Records from a data source:
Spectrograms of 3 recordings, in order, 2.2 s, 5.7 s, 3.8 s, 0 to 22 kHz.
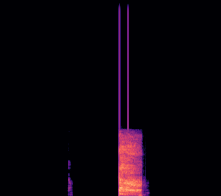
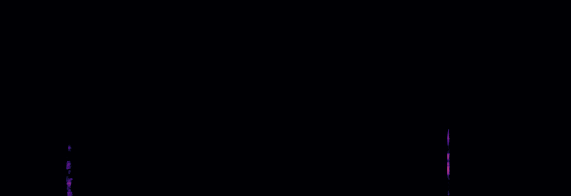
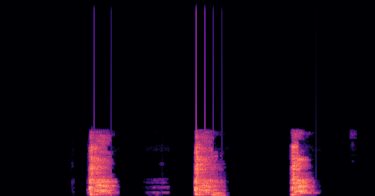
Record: {"cough_length": "2.2 s", "cough_amplitude": 31552, "cough_signal_mean_std_ratio": 0.25, "exhalation_length": "5.7 s", "exhalation_amplitude": 1174, "exhalation_signal_mean_std_ratio": 0.04, "three_cough_length": "3.8 s", "three_cough_amplitude": 31327, "three_cough_signal_mean_std_ratio": 0.34, "survey_phase": "beta (2021-08-13 to 2022-03-07)", "age": "18-44", "gender": "Female", "wearing_mask": "No", "symptom_runny_or_blocked_nose": true, "symptom_fatigue": true, "symptom_onset": "6 days", "smoker_status": "Never smoked", "respiratory_condition_asthma": false, "respiratory_condition_other": false, "recruitment_source": "Test and Trace", "submission_delay": "2 days", "covid_test_result": "Positive", "covid_test_method": "RT-qPCR", "covid_ct_value": 29.6, "covid_ct_gene": "N gene", "covid_ct_mean": 30.6, "covid_viral_load": "95 copies/ml", "covid_viral_load_category": "Minimal viral load (< 10K copies/ml)"}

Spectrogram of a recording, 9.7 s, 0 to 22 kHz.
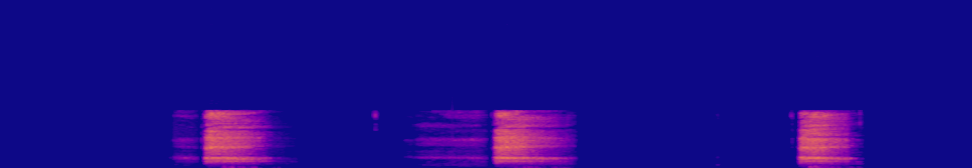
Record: {"exhalation_length": "9.7 s", "exhalation_amplitude": 15822, "exhalation_signal_mean_std_ratio": 0.33, "survey_phase": "beta (2021-08-13 to 2022-03-07)", "age": "45-64", "gender": "Female", "wearing_mask": "No", "symptom_new_continuous_cough": true, "symptom_runny_or_blocked_nose": true, "symptom_sore_throat": true, "symptom_fatigue": true, "symptom_headache": true, "smoker_status": "Never smoked", "respiratory_condition_asthma": false, "respiratory_condition_other": false, "recruitment_source": "Test and Trace", "submission_delay": "2 days", "covid_test_result": "Positive", "covid_test_method": "LFT"}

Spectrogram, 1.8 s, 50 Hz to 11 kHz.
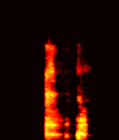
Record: {"cough_length": "1.8 s", "cough_amplitude": 27487, "cough_signal_mean_std_ratio": 0.32, "survey_phase": "beta (2021-08-13 to 2022-03-07)", "age": "18-44", "gender": "Female", "wearing_mask": "No", "symptom_cough_any": true, "symptom_fatigue": true, "symptom_fever_high_temperature": true, "symptom_headache": true, "symptom_change_to_sense_of_smell_or_taste": true, "symptom_onset": "2 days", "smoker_status": "Never smoked", "respiratory_condition_asthma": true, "respiratory_condition_other": false, "recruitment_source": "Test and Trace", "submission_delay": "2 days", "covid_test_result": "Positive", "covid_test_method": "RT-qPCR", "covid_ct_value": 17.2, "covid_ct_gene": "N gene"}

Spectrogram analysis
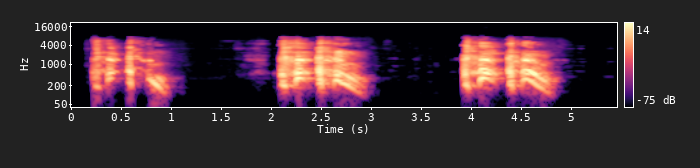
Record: {"three_cough_length": "5.5 s", "three_cough_amplitude": 26979, "three_cough_signal_mean_std_ratio": 0.43, "survey_phase": "beta (2021-08-13 to 2022-03-07)", "age": "18-44", "gender": "Male", "wearing_mask": "No", "symptom_none": true, "smoker_status": "Ex-smoker", "respiratory_condition_asthma": false, "respiratory_condition_other": false, "recruitment_source": "REACT", "submission_delay": "3 days", "covid_test_result": "Negative", "covid_test_method": "RT-qPCR"}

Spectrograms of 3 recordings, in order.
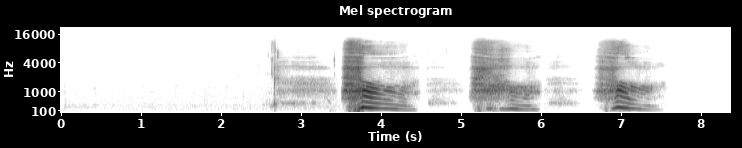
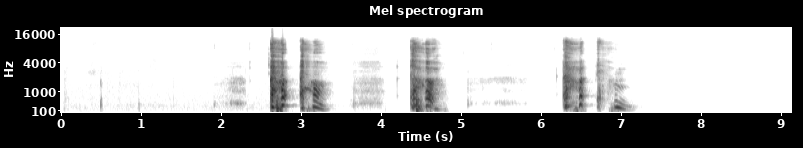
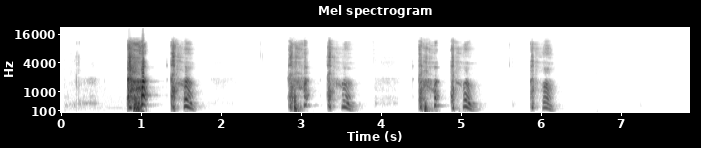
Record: {"exhalation_length": "8.4 s", "exhalation_amplitude": 22437, "exhalation_signal_mean_std_ratio": 0.31, "three_cough_length": "9.1 s", "three_cough_amplitude": 32768, "three_cough_signal_mean_std_ratio": 0.23, "cough_length": "7.9 s", "cough_amplitude": 32768, "cough_signal_mean_std_ratio": 0.23, "survey_phase": "beta (2021-08-13 to 2022-03-07)", "age": "65+", "gender": "Female", "wearing_mask": "No", "symptom_none": true, "smoker_status": "Ex-smoker", "respiratory_condition_asthma": true, "respiratory_condition_other": false, "recruitment_source": "REACT", "submission_delay": "2 days", "covid_test_result": "Negative", "covid_test_method": "RT-qPCR"}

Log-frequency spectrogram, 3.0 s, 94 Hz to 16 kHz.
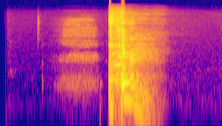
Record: {"cough_length": "3.0 s", "cough_amplitude": 32768, "cough_signal_mean_std_ratio": 0.31, "survey_phase": "beta (2021-08-13 to 2022-03-07)", "age": "45-64", "gender": "Male", "wearing_mask": "No", "symptom_none": true, "smoker_status": "Never smoked", "respiratory_condition_asthma": false, "respiratory_condition_other": false, "recruitment_source": "REACT", "submission_delay": "5 days", "covid_test_result": "Negative", "covid_test_method": "RT-qPCR", "influenza_a_test_result": "Negative", "influenza_b_test_result": "Negative"}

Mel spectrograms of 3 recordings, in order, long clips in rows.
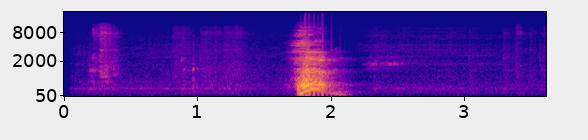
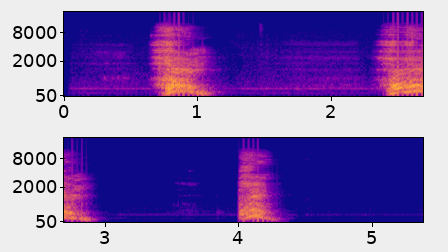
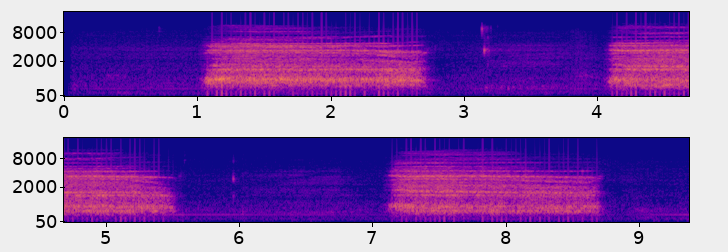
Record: {"cough_length": "3.6 s", "cough_amplitude": 32768, "cough_signal_mean_std_ratio": 0.19, "three_cough_length": "5.4 s", "three_cough_amplitude": 32768, "three_cough_signal_mean_std_ratio": 0.32, "exhalation_length": "9.4 s", "exhalation_amplitude": 6745, "exhalation_signal_mean_std_ratio": 0.62, "survey_phase": "beta (2021-08-13 to 2022-03-07)", "age": "65+", "gender": "Male", "wearing_mask": "No", "symptom_none": true, "smoker_status": "Never smoked", "respiratory_condition_asthma": false, "respiratory_condition_other": false, "recruitment_source": "REACT", "submission_delay": "2 days", "covid_test_result": "Negative", "covid_test_method": "RT-qPCR", "influenza_a_test_result": "Negative", "influenza_b_test_result": "Negative"}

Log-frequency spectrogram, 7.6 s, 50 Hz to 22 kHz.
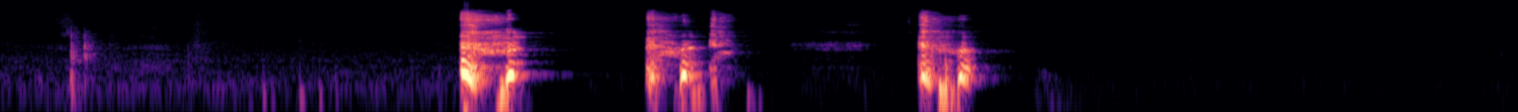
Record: {"three_cough_length": "7.6 s", "three_cough_amplitude": 32767, "three_cough_signal_mean_std_ratio": 0.17, "survey_phase": "alpha (2021-03-01 to 2021-08-12)", "age": "18-44", "gender": "Female", "wearing_mask": "Yes", "symptom_none": true, "smoker_status": "Never smoked", "respiratory_condition_asthma": false, "respiratory_condition_other": false, "recruitment_source": "Test and Trace", "submission_delay": "0 days", "covid_test_result": "Negative", "covid_test_method": "LFT"}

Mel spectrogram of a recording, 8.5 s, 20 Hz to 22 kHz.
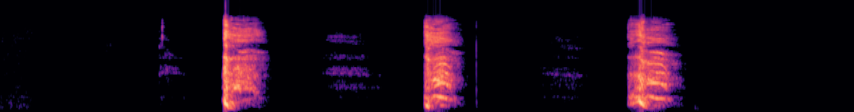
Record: {"three_cough_length": "8.5 s", "three_cough_amplitude": 26028, "three_cough_signal_mean_std_ratio": 0.23, "survey_phase": "beta (2021-08-13 to 2022-03-07)", "age": "65+", "gender": "Male", "wearing_mask": "No", "symptom_cough_any": true, "smoker_status": "Never smoked", "respiratory_condition_asthma": false, "respiratory_condition_other": false, "recruitment_source": "REACT", "submission_delay": "2 days", "covid_test_result": "Negative", "covid_test_method": "RT-qPCR", "influenza_a_test_result": "Negative", "influenza_b_test_result": "Negative"}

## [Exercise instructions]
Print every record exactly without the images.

## [Output for this exercise]
Spectrograms of 3 recordings, in order, 2.2 s, 5.7 s, 3.8 s, 0 to 22 kHz.
Record: {"cough_length": "2.2 s", "cough_amplitude": 31552, "cough_signal_mean_std_ratio": 0.25, "exhalation_length": "5.7 s", "exhalation_amplitude": 1174, "exhalation_signal_mean_std_ratio": 0.04, "three_cough_length": "3.8 s", "three_cough_amplitude": 31327, "three_cough_signal_mean_std_ratio": 0.34, "survey_phase": "beta (2021-08-13 to 2022-03-07)", "age": "18-44", "gender": "Female", "wearing_mask": "No", "symptom_runny_or_blocked_nose": true, "symptom_fatigue": true, "symptom_onset": "6 days", "smoker_status": "Never smoked", "respiratory_condition_asthma": false, "respiratory_condition_other": false, "recruitment_source": "Test and Trace", "submission_delay": "2 days", "covid_test_result": "Positive", "covid_test_method": "RT-qPCR", "covid_ct_value": 29.6, "covid_ct_gene": "N gene", "covid_ct_mean": 30.6, "covid_viral_load": "95 copies/ml", "covid_viral_load_category": "Minimal viral load (< 10K copies/ml)"}

Spectrogram of a recording, 9.7 s, 0 to 22 kHz.
Record: {"exhalation_length": "9.7 s", "exhalation_amplitude": 15822, "exhalation_signal_mean_std_ratio": 0.33, "survey_phase": "beta (2021-08-13 to 2022-03-07)", "age": "45-64", "gender": "Female", "wearing_mask": "No", "symptom_new_continuous_cough": true, "symptom_runny_or_blocked_nose": true, "symptom_sore_throat": true, "symptom_fatigue": true, "symptom_headache": true, "smoker_status": "Never smoked", "respiratory_condition_asthma": false, "respiratory_condition_other": false, "recruitment_source": "Test and Trace", "submission_delay": "2 days", "covid_test_result": "Positive", "covid_test_method": "LFT"}

Spectrogram, 1.8 s, 50 Hz to 11 kHz.
Record: {"cough_length": "1.8 s", "cough_amplitude": 27487, "cough_signal_mean_std_ratio": 0.32, "survey_phase": "beta (2021-08-13 to 2022-03-07)", "age": "18-44", "gender": "Female", "wearing_mask": "No", "symptom_cough_any": true, "symptom_fatigue": true, "symptom_fever_high_temperature": true, "symptom_headache": true, "symptom_change_to_sense_of_smell_or_taste": true, "symptom_onset": "2 days", "smoker_status": "Never smoked", "respiratory_condition_asthma": true, "respiratory_condition_other": false, "recruitment_source": "Test and Trace", "submission_delay": "2 days", "covid_test_result": "Positive", "covid_test_method": "RT-qPCR", "covid_ct_value": 17.2, "covid_ct_gene": "N gene"}

Spectrogram analysis
Record: {"three_cough_length": "5.5 s", "three_cough_amplitude": 26979, "three_cough_signal_mean_std_ratio": 0.43, "survey_phase": "beta (2021-08-13 to 2022-03-07)", "age": "18-44", "gender": "Male", "wearing_mask": "No", "symptom_none": true, "smoker_status": "Ex-smoker", "respiratory_condition_asthma": false, "respiratory_condition_other": false, "recruitment_source": "REACT", "submission_delay": "3 days", "covid_test_result": "Negative", "covid_test_method": "RT-qPCR"}

Spectrograms of 3 recordings, in order.
Record: {"exhalation_length": "8.4 s", "exhalation_amplitude": 22437, "exhalation_signal_mean_std_ratio": 0.31, "three_cough_length": "9.1 s", "three_cough_amplitude": 32768, "three_cough_signal_mean_std_ratio": 0.23, "cough_length": "7.9 s", "cough_amplitude": 32768, "cough_signal_mean_std_ratio": 0.23, "survey_phase": "beta (2021-08-13 to 2022-03-07)", "age": "65+", "gender": "Female", "wearing_mask": "No", "symptom_none": true, "smoker_status": "Ex-smoker", "respiratory_condition_asthma": true, "respiratory_condition_other": false, "recruitment_source": "REACT", "submission_delay": "2 days", "covid_test_result": "Negative", "covid_test_method": "RT-qPCR"}

Log-frequency spectrogram, 3.0 s, 94 Hz to 16 kHz.
Record: {"cough_length": "3.0 s", "cough_amplitude": 32768, "cough_signal_mean_std_ratio": 0.31, "survey_phase": "beta (2021-08-13 to 2022-03-07)", "age": "45-64", "gender": "Male", "wearing_mask": "No", "symptom_none": true, "smoker_status": "Never smoked", "respiratory_condition_asthma": false, "respiratory_condition_other": false, "recruitment_source": "REACT", "submission_delay": "5 days", "covid_test_result": "Negative", "covid_test_method": "RT-qPCR", "influenza_a_test_result": "Negative", "influenza_b_test_result": "Negative"}

Mel spectrograms of 3 recordings, in order, long clips in rows.
Record: {"cough_length": "3.6 s", "cough_amplitude": 32768, "cough_signal_mean_std_ratio": 0.19, "three_cough_length": "5.4 s", "three_cough_amplitude": 32768, "three_cough_signal_mean_std_ratio": 0.32, "exhalation_length": "9.4 s", "exhalation_amplitude": 6745, "exhalation_signal_mean_std_ratio": 0.62, "survey_phase": "beta (2021-08-13 to 2022-03-07)", "age": "65+", "gender": "Male", "wearing_mask": "No", "symptom_none": true, "smoker_status": "Never smoked", "respiratory_condition_asthma": false, "respiratory_condition_other": false, "recruitment_source": "REACT", "submission_delay": "2 days", "covid_test_result": "Negative", "covid_test_method": "RT-qPCR", "influenza_a_test_result": "Negative", "influenza_b_test_result": "Negative"}

Log-frequency spectrogram, 7.6 s, 50 Hz to 22 kHz.
Record: {"three_cough_length": "7.6 s", "three_cough_amplitude": 32767, "three_cough_signal_mean_std_ratio": 0.17, "survey_phase": "alpha (2021-03-01 to 2021-08-12)", "age": "18-44", "gender": "Female", "wearing_mask": "Yes", "symptom_none": true, "smoker_status": "Never smoked", "respiratory_condition_asthma": false, "respiratory_condition_other": false, "recruitment_source": "Test and Trace", "submission_delay": "0 days", "covid_test_result": "Negative", "covid_test_method": "LFT"}

Mel spectrogram of a recording, 8.5 s, 20 Hz to 22 kHz.
Record: {"three_cough_length": "8.5 s", "three_cough_amplitude": 26028, "three_cough_signal_mean_std_ratio": 0.23, "survey_phase": "beta (2021-08-13 to 2022-03-07)", "age": "65+", "gender": "Male", "wearing_mask": "No", "symptom_cough_any": true, "smoker_status": "Never smoked", "respiratory_condition_asthma": false, "respiratory_condition_other": false, "recruitment_source": "REACT", "submission_delay": "2 days", "covid_test_result": "Negative", "covid_test_method": "RT-qPCR", "influenza_a_test_result": "Negative", "influenza_b_test_result": "Negative"}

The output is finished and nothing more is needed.